House delves into corrections funding
Published on -2/18/2014, 10:06 AM
On Thursday, the House of Representatives conducted final action on the budget for the Department of Corrections for fiscal year 2015. Last year, the House and Senate passed two budgets, one for 2014 and the other for 2015. Gov. Sam Brownback signed into law the funding for the Department of Corrections for 2014; however, he vetoed the funding for the department in 2015. The Legislature knew we would need to address that in order to have the Department of Corrections funded for fiscal year 2015.
The bill that passed the House to fund the Department of Corrections is House Substitute for Senate Bill 245. In this bill, the governor recommended operating expenditures for fiscal year 2015 of $399 million, which would include $363.6 from the State General Fund.
The Department of Corrections initially had requested $402.6 million. The governor, however, recommended reducing the funding for the department predominantly because the governor did not concur with the department's central office or other facility enhancement requests.
The House Appropriations Committee worked SB 245 and made the following adjustments from the governor's recommendation: remove $2.2 million for salary increases; remove $357,121 in the budget of the Kansas Juvenile Correctional Complex for a 20-percent reduction in educational services; remove $266,384 from the budget of the Larned Juvenile Correctional Facility for a 20-percent reduction in educational services; remove $641,186 and 14 positions the governor had requested for the Topeka Correctional Facility, and language was added that any funding left at the end of fiscal year 2014 in the Inmate Benefit Fund would transfer to the Treatment and Programs Fund.
Also on Thursday, the House debated HB 2464, which pertains to deductions on corporate income taxpayers. Previous legislation from 2011 allowed corporate income taxpayers to claim an expense deduction from Kansas net income for qualifying machinery and equipment purchases. This legislation from 2011 only applied to corporate income taxpayers and did not address that of privilege taxpayers. The apparent oversight made it impossible for bank holding companies to have the equivalent tax treatment afforded to non-banks. The bill provides the same expense treatment to privileged taxpayers, which corrects the apparent oversight made in 2011.
This week, the House passed many bills out of the chamber to the Senate.

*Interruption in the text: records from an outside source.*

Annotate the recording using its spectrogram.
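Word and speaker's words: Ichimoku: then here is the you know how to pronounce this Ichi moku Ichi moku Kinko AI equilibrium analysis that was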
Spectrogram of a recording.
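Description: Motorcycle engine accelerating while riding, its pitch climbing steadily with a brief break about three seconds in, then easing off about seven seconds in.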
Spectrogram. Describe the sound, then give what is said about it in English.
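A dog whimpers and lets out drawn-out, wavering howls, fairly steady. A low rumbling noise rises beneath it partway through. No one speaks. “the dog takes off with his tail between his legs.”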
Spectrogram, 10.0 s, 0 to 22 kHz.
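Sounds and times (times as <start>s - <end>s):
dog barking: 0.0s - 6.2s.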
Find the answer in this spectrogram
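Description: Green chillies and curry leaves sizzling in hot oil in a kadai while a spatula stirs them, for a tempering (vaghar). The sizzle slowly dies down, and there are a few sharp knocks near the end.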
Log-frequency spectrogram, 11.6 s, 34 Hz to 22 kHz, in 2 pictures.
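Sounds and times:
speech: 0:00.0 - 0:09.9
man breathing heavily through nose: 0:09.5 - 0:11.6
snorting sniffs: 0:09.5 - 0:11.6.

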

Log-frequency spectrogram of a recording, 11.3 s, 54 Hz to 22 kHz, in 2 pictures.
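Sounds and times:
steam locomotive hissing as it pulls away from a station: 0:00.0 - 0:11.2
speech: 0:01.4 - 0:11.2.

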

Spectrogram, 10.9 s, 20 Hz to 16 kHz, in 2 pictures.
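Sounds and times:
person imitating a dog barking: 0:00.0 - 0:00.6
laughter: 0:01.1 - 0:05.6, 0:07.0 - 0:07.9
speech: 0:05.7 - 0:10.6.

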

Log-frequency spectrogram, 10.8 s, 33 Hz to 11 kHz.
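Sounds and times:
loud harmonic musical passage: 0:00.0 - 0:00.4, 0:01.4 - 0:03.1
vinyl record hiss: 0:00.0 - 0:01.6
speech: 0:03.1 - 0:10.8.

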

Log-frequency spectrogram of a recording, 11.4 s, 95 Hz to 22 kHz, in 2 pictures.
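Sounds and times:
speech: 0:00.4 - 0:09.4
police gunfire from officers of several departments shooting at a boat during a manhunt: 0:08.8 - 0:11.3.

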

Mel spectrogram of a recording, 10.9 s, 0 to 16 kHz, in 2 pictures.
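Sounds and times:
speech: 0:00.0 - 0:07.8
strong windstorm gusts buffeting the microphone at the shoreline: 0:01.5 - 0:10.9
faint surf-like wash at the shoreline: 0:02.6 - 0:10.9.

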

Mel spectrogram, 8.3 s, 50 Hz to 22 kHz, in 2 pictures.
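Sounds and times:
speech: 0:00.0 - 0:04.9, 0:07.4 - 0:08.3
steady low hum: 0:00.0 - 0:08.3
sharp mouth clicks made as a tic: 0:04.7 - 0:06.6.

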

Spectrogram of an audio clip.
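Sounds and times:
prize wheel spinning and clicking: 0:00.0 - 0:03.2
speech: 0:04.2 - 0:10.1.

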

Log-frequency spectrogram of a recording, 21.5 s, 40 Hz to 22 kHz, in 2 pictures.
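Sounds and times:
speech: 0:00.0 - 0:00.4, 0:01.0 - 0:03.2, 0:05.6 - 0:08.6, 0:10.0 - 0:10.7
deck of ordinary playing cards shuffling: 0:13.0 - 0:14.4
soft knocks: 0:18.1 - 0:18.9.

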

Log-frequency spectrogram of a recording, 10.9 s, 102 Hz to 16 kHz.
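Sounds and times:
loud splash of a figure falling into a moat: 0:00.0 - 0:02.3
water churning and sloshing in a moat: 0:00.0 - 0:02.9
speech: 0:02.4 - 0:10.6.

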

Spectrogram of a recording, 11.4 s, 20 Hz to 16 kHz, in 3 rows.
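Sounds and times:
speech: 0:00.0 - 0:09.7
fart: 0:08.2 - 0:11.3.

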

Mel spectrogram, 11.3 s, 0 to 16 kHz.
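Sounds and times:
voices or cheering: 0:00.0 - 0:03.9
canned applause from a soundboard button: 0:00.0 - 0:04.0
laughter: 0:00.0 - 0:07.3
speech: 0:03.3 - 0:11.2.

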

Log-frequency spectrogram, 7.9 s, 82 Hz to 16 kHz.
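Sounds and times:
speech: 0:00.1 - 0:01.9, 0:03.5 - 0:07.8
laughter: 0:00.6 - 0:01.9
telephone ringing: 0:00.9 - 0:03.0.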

House Bill 2453 passed the House and would take affect if the 10th Circuit Court would invalidate the Kansas State Constitutional Amendment regarding marriage that took affect in 2005. I do support the constitutional amendment, and I hope it is not overturned; however, if this happens, then the bill would take effect.

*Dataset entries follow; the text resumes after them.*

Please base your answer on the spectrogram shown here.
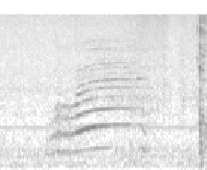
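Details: A pet cat indoors gives a single drawn-out meow, rising then gently falling, lasting under a second, followed by a sharp click or tap; quiet room background.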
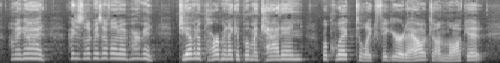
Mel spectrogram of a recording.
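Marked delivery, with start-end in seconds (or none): 0.1-4.8 high, rushed, frantic, freaked-out panicked babble. Retelling being locked out and asking a passerby for help, retelling freaking out. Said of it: "I'm freaking out".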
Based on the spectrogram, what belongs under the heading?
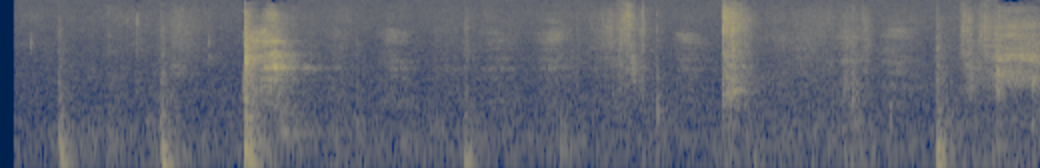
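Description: A baby gives several short, soft deliberate coughs in a quiet room, a playful attention-seeking cough rather than illness.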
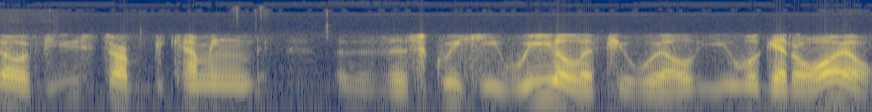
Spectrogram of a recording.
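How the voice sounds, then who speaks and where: A man talks in a plain, everyday voice. His pitch is fairly high with ordinary variation, and his pace is moderate. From US Midwest, Ohio. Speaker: produce market expert. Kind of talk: casual chat.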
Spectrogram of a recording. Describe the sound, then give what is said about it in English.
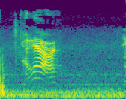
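A single short burst of a warbling telephone ring tone while placing a phone call, heard once and fairly clearly over a steady low background rumble, then fading out. “Okay, it's ringing.”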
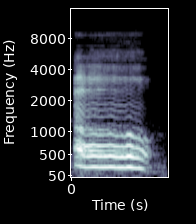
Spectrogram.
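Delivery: high-pitched drawn-out oh; retold startled cry. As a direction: let out a surprised high oh. Acts out startled bump.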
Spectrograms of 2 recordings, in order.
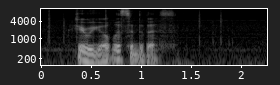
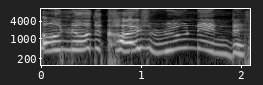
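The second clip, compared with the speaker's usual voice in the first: imitating a dismayed toddler; 9 semitones higher, 4 dB louder, much slower than usual. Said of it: "she's like".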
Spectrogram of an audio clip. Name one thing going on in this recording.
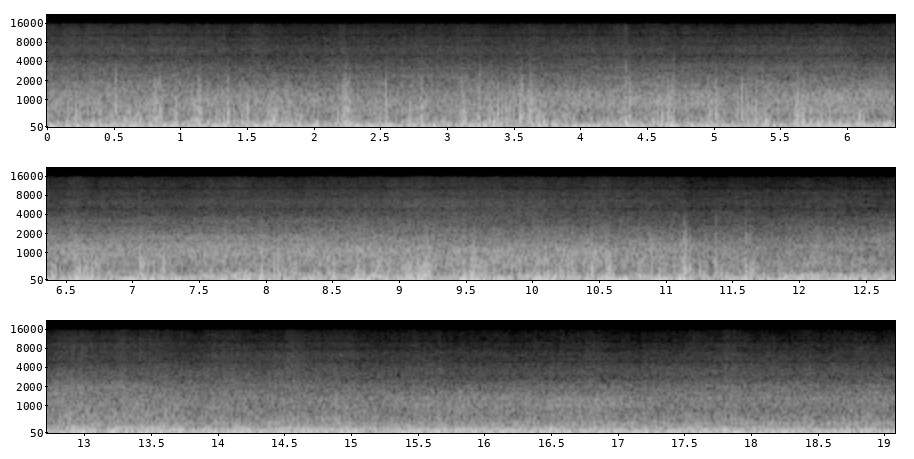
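Tyres roar on a motorway.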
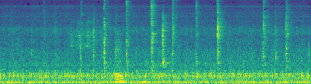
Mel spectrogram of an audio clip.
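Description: A person chewing a bite of sausage, with a string of irregular wet mouth clicks and smacks, over a steady low rumble in the background.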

House Bill 2429 grants the chief engineer at the Division of Water Resources within the Department of Agriculture the authority to regulate the water rights conservation program.
House Bill 2446 would allow the chief judge of a judicial district where the office of court trustee has ceased to exist to authorize expenditures from the Court Trustee Operations.

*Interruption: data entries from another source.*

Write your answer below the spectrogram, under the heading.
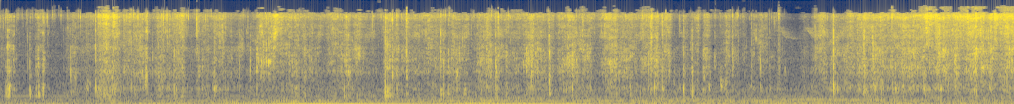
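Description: Hand whisk scraping and clicking irregularly against a plastic bowl as it stirs a thick, floury batter. A low rumble swells from about two seconds in and drops away at about six seconds.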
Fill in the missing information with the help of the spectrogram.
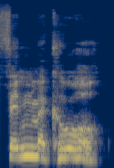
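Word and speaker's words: Fionn mac Cumhaill: And O-U-G-H is... – Augs. – Well, written out, it looks like Fionn McCumail. And it's pronounced Finn McCool.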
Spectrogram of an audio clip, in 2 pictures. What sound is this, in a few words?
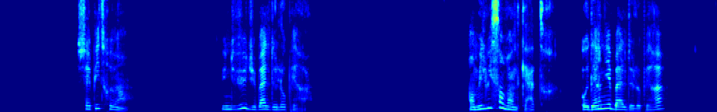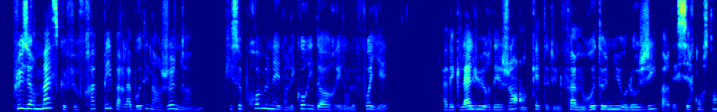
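female voice, French accent, Georgian; GoLocalise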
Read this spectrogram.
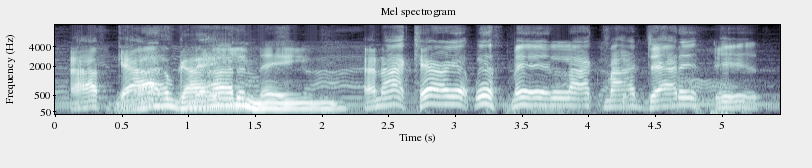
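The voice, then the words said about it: Imitates another person's singing voice. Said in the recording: “my Jim Croce impression”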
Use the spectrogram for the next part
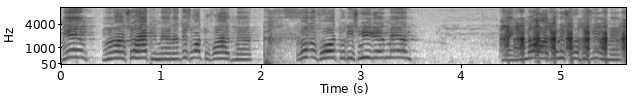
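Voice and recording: Using a put-on character voice at an extremely high pitch, a man rattles along at a very fast pace, broken by long, frequent pauses.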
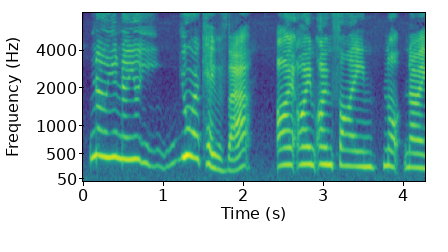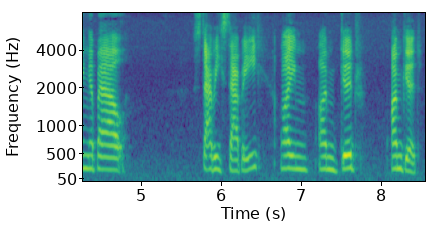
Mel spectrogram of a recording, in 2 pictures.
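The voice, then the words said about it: English-sounding accent. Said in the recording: “Is it the accent? ... I sound English”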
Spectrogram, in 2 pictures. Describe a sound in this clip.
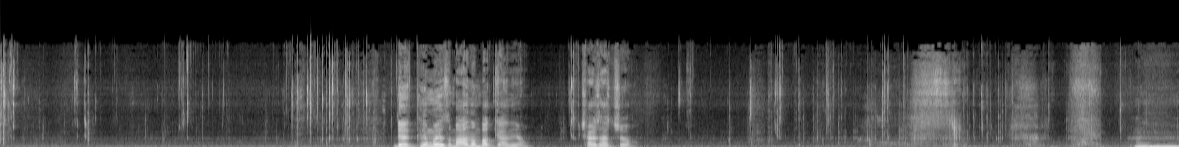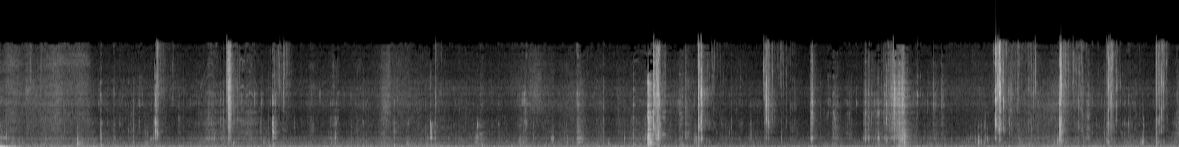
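A young man chews and crunches food close to a microphone.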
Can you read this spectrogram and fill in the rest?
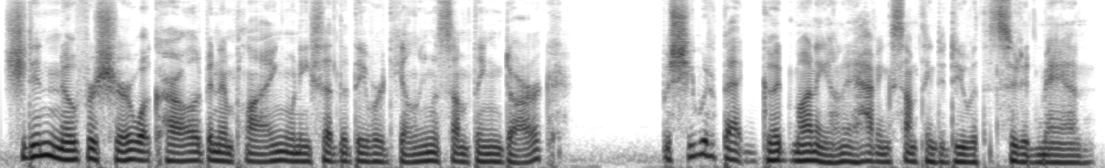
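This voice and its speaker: Low-voiced male audio drama narrator. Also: brisk, a little mellow, dry recording. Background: music under the voice.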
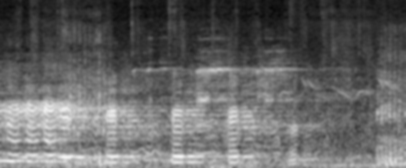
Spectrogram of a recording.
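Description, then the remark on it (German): A mule, a cross of a horse mare and a male donkey, having moved away from its herd, gives a long, mournful braying cry from the other end of a gravel yard, a series of strained, wavering heaves rising and falling over several seconds, fairly loud against faint outdoor background noise. “Ein Ausgestoßener entfernt sich von der Herde und stößt vom anderen Ende des Kiesplatzes einen wehmütigen Schrei aus.”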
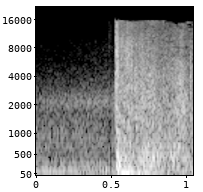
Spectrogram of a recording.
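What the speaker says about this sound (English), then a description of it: "And now I'm taking a shot." A single sharp gunshot in GTA V cracks loudly halfway through, an abrupt burst that leaves a ringing, noisy tail, following a brief low hum.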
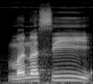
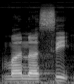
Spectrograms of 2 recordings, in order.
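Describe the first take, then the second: First: The final vowel is held long. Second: The final vowel is kept short. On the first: This is the Vedic form used in the mantra. "मनसी असं दीर्घ आलंय" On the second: This is the regular grammatical form. "सी ऱ्हस्व आहे त्या ठिकाणी"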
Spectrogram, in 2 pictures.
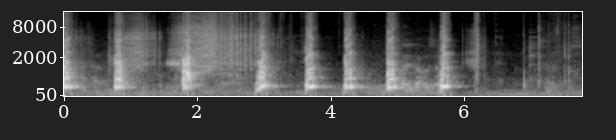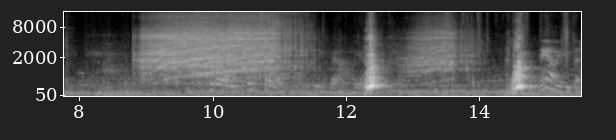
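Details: A one-year-old Newfoundland dog barks while playing with a toy car: a run of about seven sharp, evenly spaced barks, then a rustling scrape, and two more single barks later, with a faint voice in the background.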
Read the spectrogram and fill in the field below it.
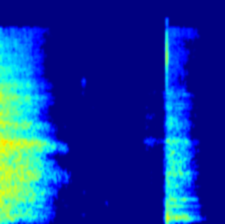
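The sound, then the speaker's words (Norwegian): A long, audible breath trails off like a sigh, followed after a short pause by another breath that starts sharply and fades. Fairly soft, with no talking. “Pust inn. Så puster du ut.”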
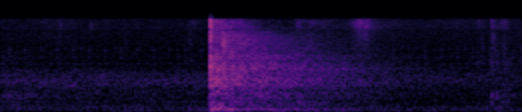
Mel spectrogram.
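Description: A basketball bounces hard on a wooden floor and echoes.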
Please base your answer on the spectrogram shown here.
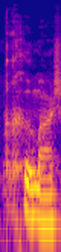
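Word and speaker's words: Chumash: to this word five sometimes it's spelled with a ch because it's a hat um kumash if you ever see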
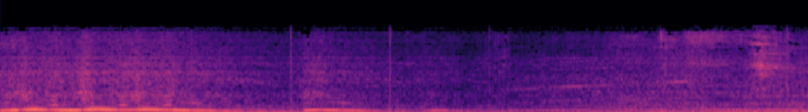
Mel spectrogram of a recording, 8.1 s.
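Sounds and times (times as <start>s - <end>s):
car engine revving under load: 0.0s - 8.0s
road rumble: 0.0s - 8.0s.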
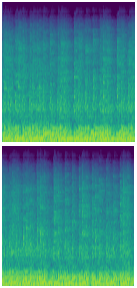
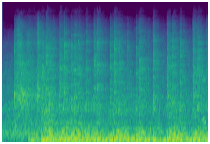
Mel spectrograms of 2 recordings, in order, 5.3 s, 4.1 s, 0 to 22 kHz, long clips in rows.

Rep. Troy L. Waymaster, R-Luray, represents the 109th House District, which includes portions of Smith, Osborne, Russell and Rush counties.